OKX, a major player in the global crypto trading market, is facing scrutiny in South Korea. The Digital Asset Exchange Alliance (DAXA), which includes South Korea’s leading five crypto exchanges, has filed a complaint with local regulatory bodies, alleging that OKX has engaged in activities within South Korea without legal registration.
OKX Under Scrutiny
Reports indicate that OKX is accused of indirectly targeting South Korean investors for its “Jumpstart program” through Telegram influencers. This allegation arises despite OKX not directly offering services to South Korean investors.
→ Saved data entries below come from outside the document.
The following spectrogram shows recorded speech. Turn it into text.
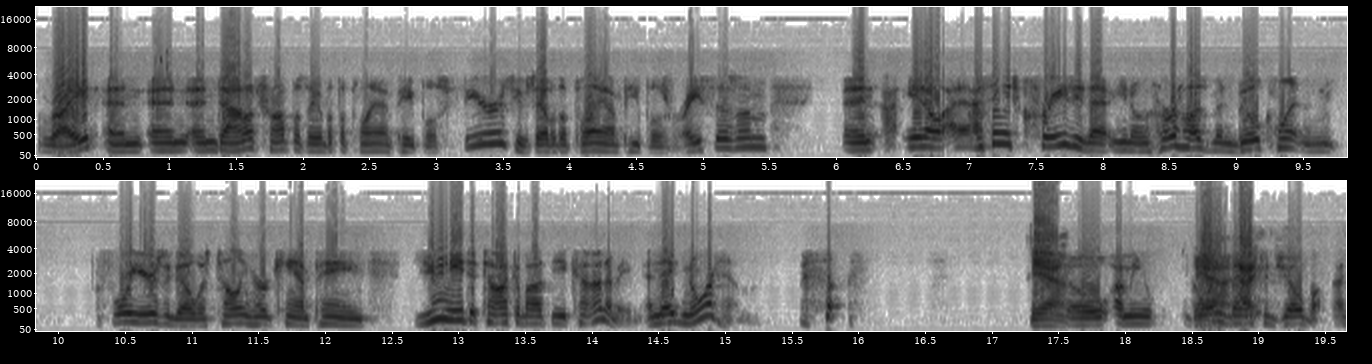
right? And and and Donald Trump was able to play on people's fears. He was able to play on people's racism, and uh, you know I, I think it's crazy that you know her husband Bill Clinton four years ago was telling her campaign, "You need to talk about the economy," and they ignored him. yeah. So I mean, going yeah, back I, to Joe, uh,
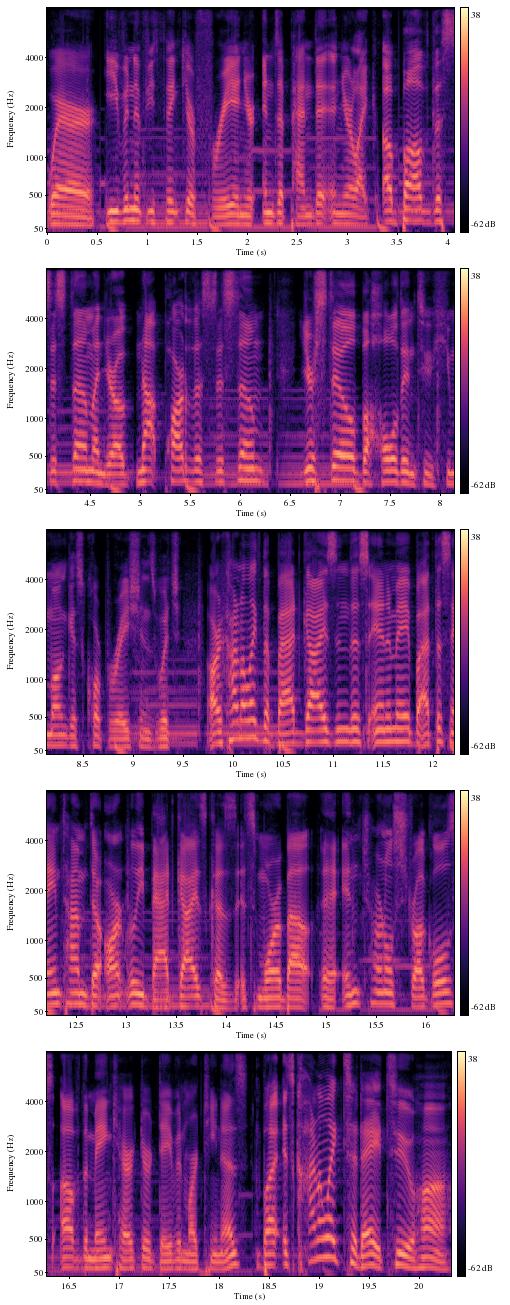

The case centers around OKX’s promotion method, which reportedly involved compensating Telegram communities for marketing the Jumpstart program.
South Korea’s Regulatory Environment
In South Korea, foreign exchanges must register before offering services to its citizens. This rule effectively limits foreign exchanges from legally serving South Korean investors. Following the report by the Digital Asset Exchange Alliance (DAXA), the Financial Intelligence Unit (FIU), operating under the Financial Services Commission (FSC), is expected to commence a probe into OKX’s activities. This expected investigation aligns with South Korea’s plan to implement more rigorous regulatory measures within the cryptocurrency market.
South Korea’s Stance on Crypto Regulations
South Korea is preparing to introduce stricter crypto laws, which could result in severe penalties, including life imprisonment, for crypto offenders. Breaches of the upcoming cryptocurrency legislation, which will be in effect from July 19, might lead to penalties including at least one year of incarceration or monetary fines amounting to five times the illicit profits gained.
Potential Shift in South Korea’s Crypto Stance
South Korea’s approach toward cryptocurrencies has been cautious, with digital currencies not classified as financial assets and financial institutions barred from engaging in cryptocurrency investments since 2017. However, there are signs of a potential shift in South Korea’s crypto stance. The country’s Financial Supervisory Service (FSS) has recently expressed interest in seeking guidance on Bitcoin Spot Exchange-Traded Funds (ETFs) from the US Securities and Exchange Commission (SEC).
The FSS governor plans to meet with the SEC chairman to discuss various financial market aspects, including digital assets and Bitcoin spot ETFs. This meeting follows the SEC’s recent approval of several Spot Bitcoin ETF applications in the United States, marking a significant regulatory milestone.